"The Affordable Care Act plays a significant role in Massachusetts and the Commonwealth will face substantial health and economic burdens if it is repealed," said John E. McDonough, DrPH, MPA, Professor of Public Health Practice in the Department of Health Policy and Management at the Harvard T.H. Chan School of Public Health and Director of the HSPH Center for Executive and Continuing Professional Education. "Much is at stake, and the repercussions will be felt across the state, as Massachusetts could lose billions in federal funding, jeopardizing coverage for hundreds of thousands of residents."
One of the key concerns is the federal expansion of Medicaid, which provides significant funding to Massachusetts and provides coverage for more residents than the state's original healthcare law. Enrollment in MassHealth is surging - now covering about 300,000 Massachusetts adults - as a result of the ACA's Medicaid provision.
Last fall, through its Medicaid program 1115 waiver, the federal government authorized $52.4 billion over the next five years, a major source of healthcare funding for 1.9 million Massachusetts residents that could be at risk. The waiver includes federal tax credits that enable more than 190,000 Massachusetts residents to afford their insurance and are more comprehensive than what is offered through the state law. The federal subsidies go to families with incomes up to four times the federal poverty level, while the Massachusetts law provided assistance to those with incomes up to three times the federal poverty level.
"I work at a prominent hospital that is on the front lines of caring for low-income and vulnerable communities, and I have seen firsthand that access to affordable health insurance saves lives," said Latia Holmes, a Boston resident and a healthcare worker at Boston Medical Center. "Our patients depend on us to provide quality care to treat everything from chronic conditions like heart disease, to mental health issues and addictions to opioids. Taking away their insurance and cutting the critical funds our hospitals need to care for them will endanger our patients' health and well-being. And it's just wrong."
"I went without health insurance for decades until I heard about Obamacare, and I applied to avoid the penalty. It was the best decision I made. I got access to subsidized coverage, and I ended up needing surgery for both my wrist and my foot," said Courtney Thomas, a Boston resident. "I am here today to ask Congress and the new administration to reconsider their promise to repeal Obamacare. Please don't take away my coverage and the coverage for thousands of residents in the Commonwealth."

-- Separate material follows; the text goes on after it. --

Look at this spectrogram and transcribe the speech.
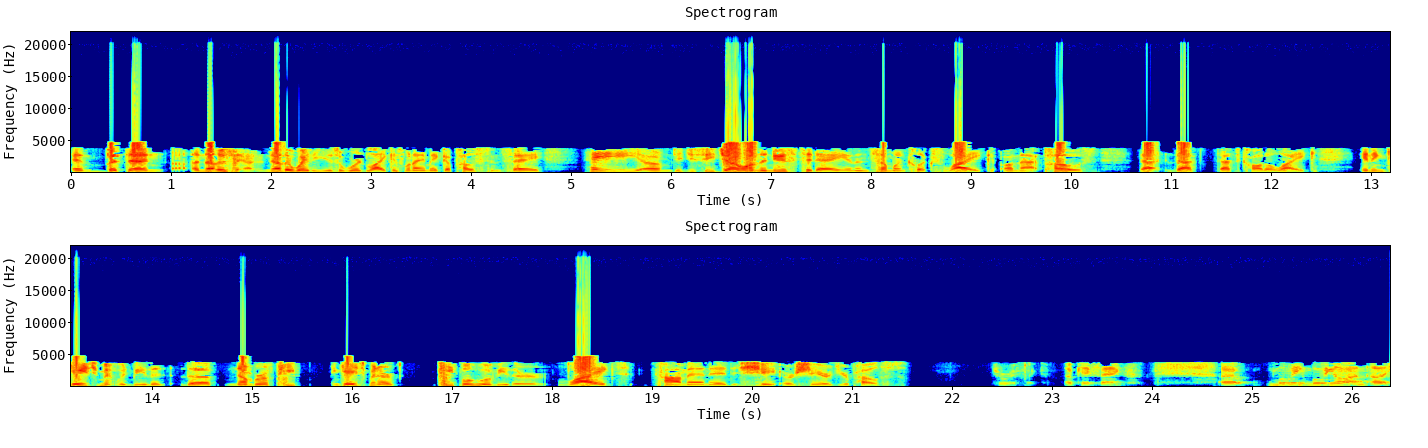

Important insurance protections - affecting as many as 2.5 million privately insured Massachusetts residents - are also at risk. Employer-offered coverage is under federal jurisdiction so the state's insurance protections cannot legally apply to most of these individuals. The ACA also includes protections not in the state law, such as those prohibiting copays and deductibles for preventive care like reproductive health.
Many employers also face added costs, as the ACA includes a tax credit to help small businesses cover the cost of providing healthcare to workers.
Finally, the ACA closes a major Medicare prescription drug "donut hole," which saves 83,000 Massachusetts seniors and people with disabilities more than $1,000 in drug costs each year.
Despite probable action by Congress, consumers, workers and advocates will continue efforts to help minimize the negative impact of a potential repeal without an adequate replacement. They are encouraging Massachusetts residents to urge friends and family here and across the country to contact their Congressional delegations and urge them to share their plan to keep and improve healthcare for all Americans before voting to repeal it.